6. Don't Be Afraid To Ask For Help
I'll be the first to admit I am not the greatest at this one. I've always had the mindset of "don't let anything get in your way" and "you have to fight for what you want." Admitting that I need help has never been something that I liked to do. Walking into a professor's office and saying "I really don't understand this, can you please help?" seemed like a fool's errand. I didn't understand the value of studying hypothetical situations and discussing them with professors. However, if you don't understand something, chances are that other people don't either. I was used to being the smartest person in the room, but in law school, so is everyone else. I felt dumb if I didn't understand something right away. Study groups seemed like a way for some people to show off how smart they were while others just internally cowered in fear. Well, that changed. I was talking with a friend about a problem we went over in class, and it turns out we were both confused. So we went to talk to another group of people- also confused. The law can be as clear as mud sometimes. Going to talk to your professors about class materials is a way to help you understand the concepts and maybe feel a bit better about where you stand. Law school also comes with a mountain of stress, anxiety, and a myriad of other mental health issues. Don't be afraid to talk to a counselor if you're feeling any of these things. Law school is tough, and needing help is a normal thing.

As my time in law school comes to an end, I want to wish anyone still there (or going there soon), the best of luck! I believe in you, and I'm always here to talk!
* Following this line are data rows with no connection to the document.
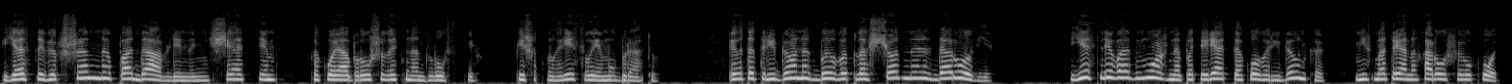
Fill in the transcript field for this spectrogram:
Я совершенно подавлена несчастьем, какое обрушилось на Глузских, пишет Мари своему брату. Этот ребенок был воплощенное здоровье. Если возможно потерять такого ребенка, несмотря на хороший уход,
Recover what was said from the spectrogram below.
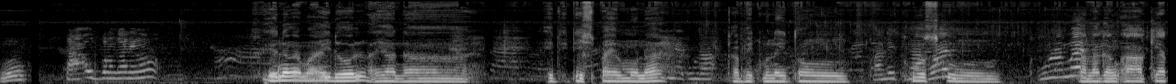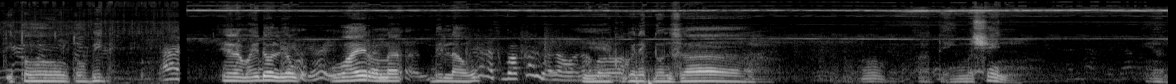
Hmm? Taod pa lang gani oh. So yun na nga mga idol, ayan na ititispire mo na. Kabit mo na itong hose kung talagang aakyat itong tubig. Yan na mga idol, yung wire na dilaw, i-connect doon sa ating machine. Yan.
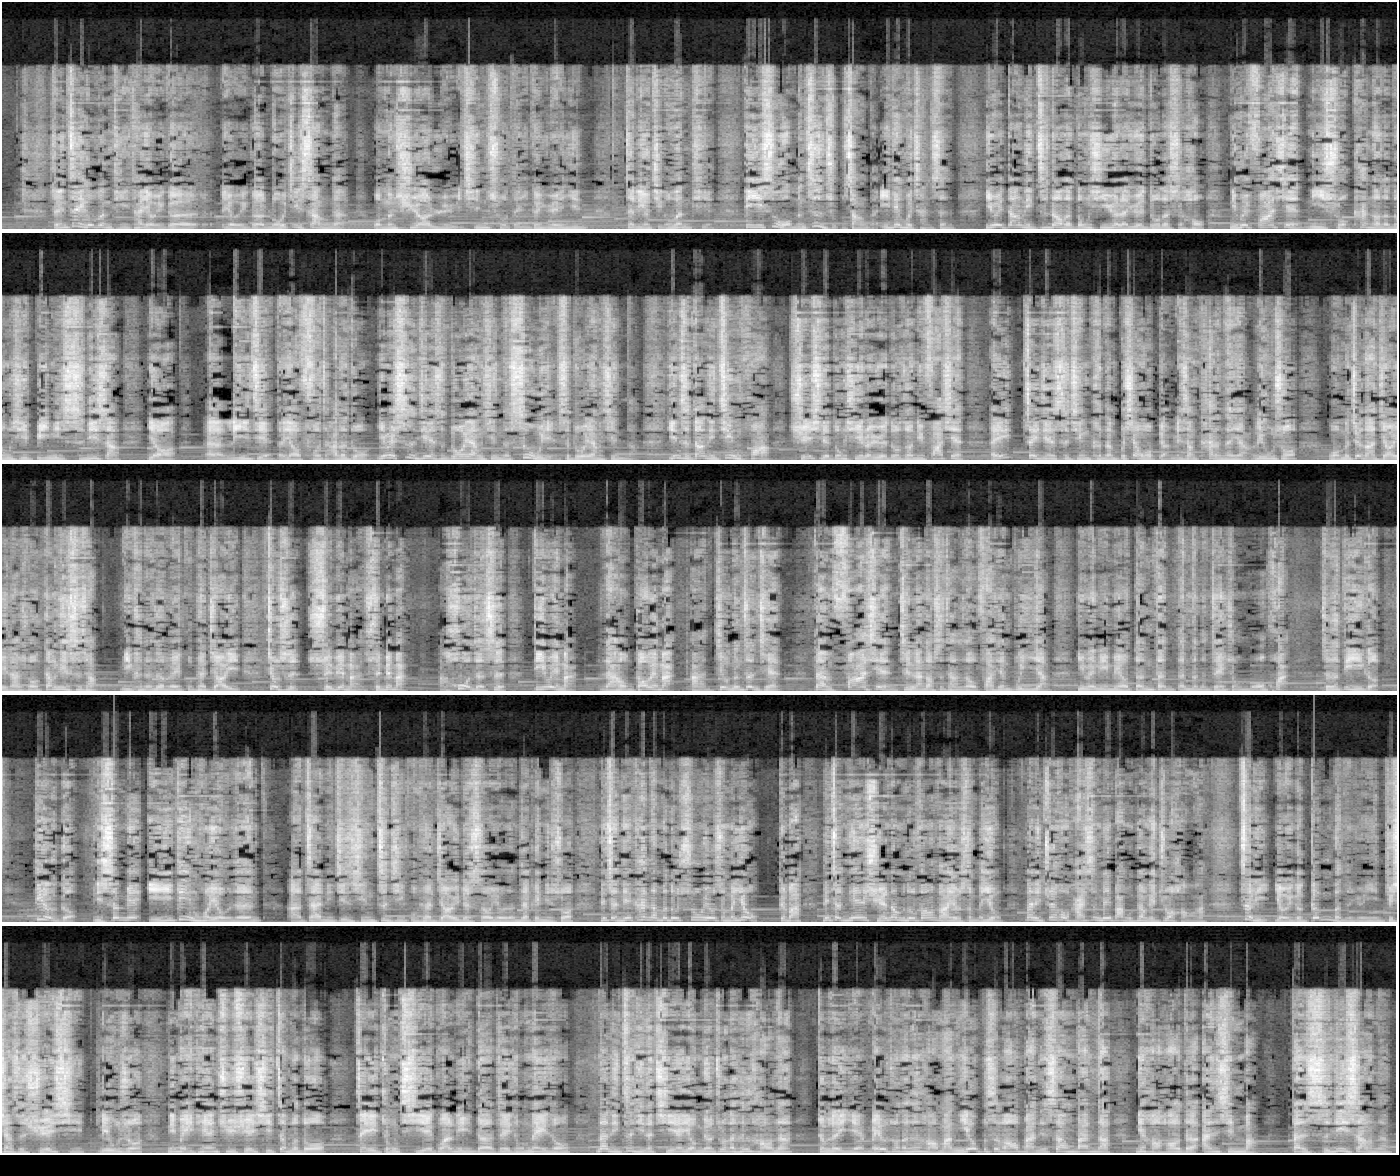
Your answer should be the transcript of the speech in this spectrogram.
首先，这个问题它有一个有一个逻辑上的我们需要捋清楚的一个原因。这里有几个问题。第一，是我们自主上的一定会产生，因为当你知道的东西越来越多的时候，你会发现你所看到的东西比你实际上要呃理解的要复杂的多。因为世界是多样性的，事物也是多样性的。因此，当你进化学习的东西越来越多之后，你发现，哎，这件事情可能不像我表面上看的那样。例如说，我们就拿交易来说，刚进市场，你可能认为股票交易就是随便买随便卖啊，或者是低位买然后高位卖啊就能挣钱。但发现进来到市场之后，发现不一样，因为里面有等等等等的这种模块，这是第一个。第二个，你身边一定会有人啊，在你进行自己股票交易的时候，有人在跟你说，你整天看那么多书有什么用，对吧？你整天学那么多方法有什么用？那你最后还是没把股票给做好啊。这里有一个根本的原因，就像是学习，例如说你每天去学习这么多这种企业管理的这种内容，那你自己的企业有没有做得很好呢？对不对？也没有做得很好吗？你又不是老板，你上班的，你好好的安心吧。但实际上呢？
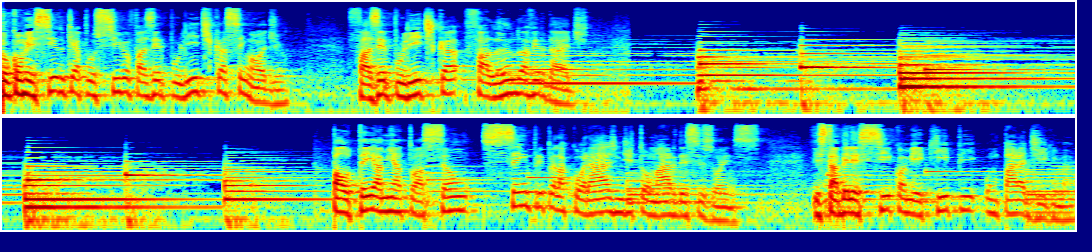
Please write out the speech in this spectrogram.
Estou convencido que é possível fazer política sem ódio, fazer política falando a verdade. Pautei a minha atuação sempre pela coragem de tomar decisões. Estabeleci com a minha equipe um paradigma:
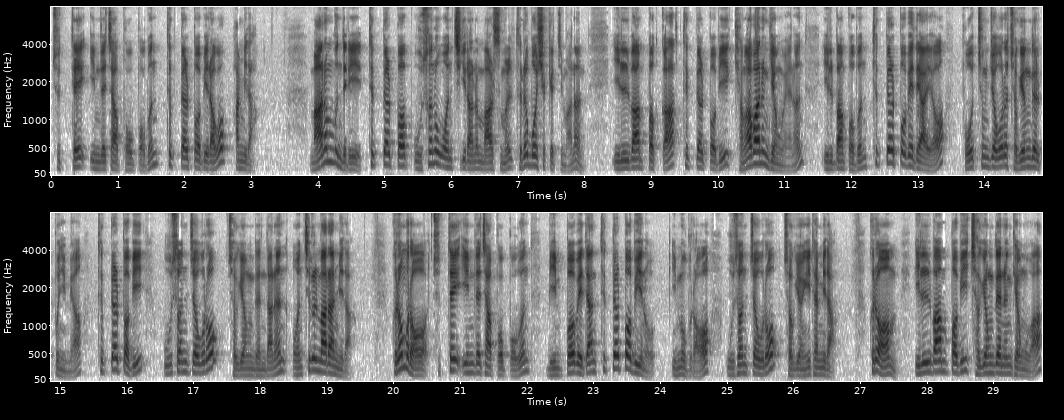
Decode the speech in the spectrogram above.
주택 임대차 보호법은 특별법이라고 합니다. 많은 분들이 특별법 우선의 원칙이라는 말씀을 들어보셨겠지만은 일반법과 특별법이 경합하는 경우에는 일반법은 특별법에 대하여 보충적으로 적용될 뿐이며 특별법이 우선적으로 적용된다는 원칙을 말합니다. 그러므로 주택임대차보호법은 민법에 대한 특별법이므로 우선적으로 적용이 됩니다. 그럼 일반법이 적용되는 경우와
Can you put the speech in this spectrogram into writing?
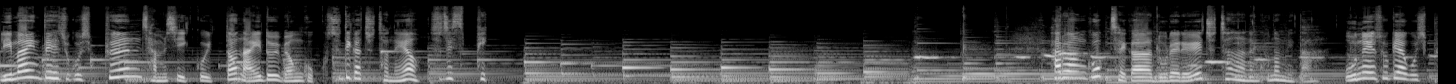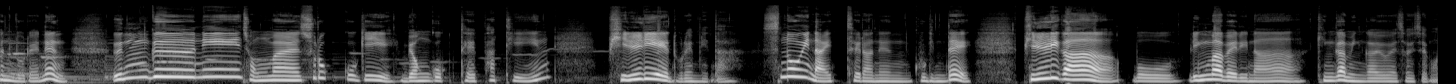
remind 해주고 싶은 잠시 잊고 있던 아이돌 명곡 수디가 추천해요. 수디's pick. 하루 한 곡 제가 노래를 추천하는 코너입니다. 오늘 소개하고 싶은 노래는 은근히 정말 수록곡이 명곡 대파티인 빌리의 노래입니다. snowy night라는 곡인데 빌리가 뭐 RING ma Bell이나 긴가민가요에서 이제 뭐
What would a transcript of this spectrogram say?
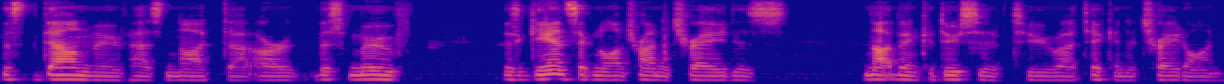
This down move has not, uh, or this move, this Gann signal I'm trying to trade has not been conducive to uh, taking a trade on.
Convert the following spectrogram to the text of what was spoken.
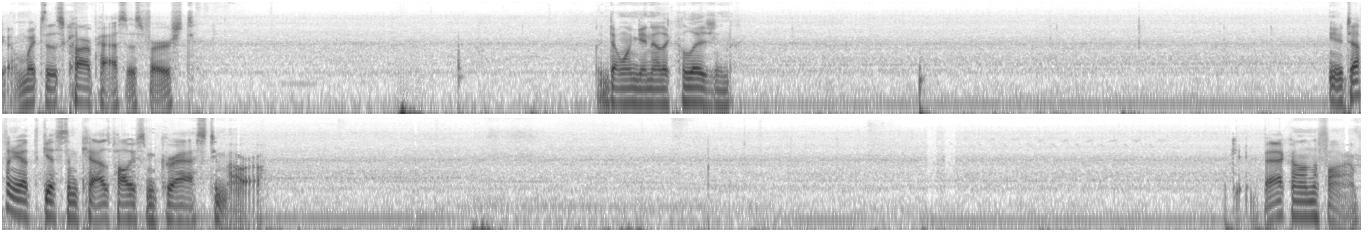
Okay, wait till this car passes first. I don't want to get another collision. You're definitely got to get some cows, probably some grass tomorrow. Okay, back on the farm.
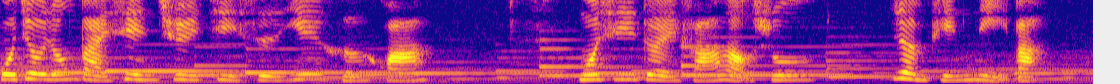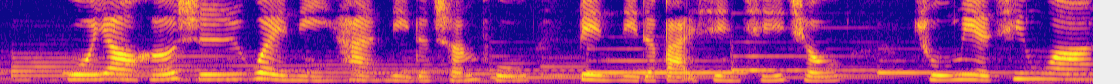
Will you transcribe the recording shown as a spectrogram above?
我就容百姓去祭祀耶和华。摩西对法老说：“任凭你吧，我要何时为你和你的臣仆，并你的百姓祈求，除灭青蛙，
To any law school veterans, what do you wish you knew before starting law school?

Make today the best page yet,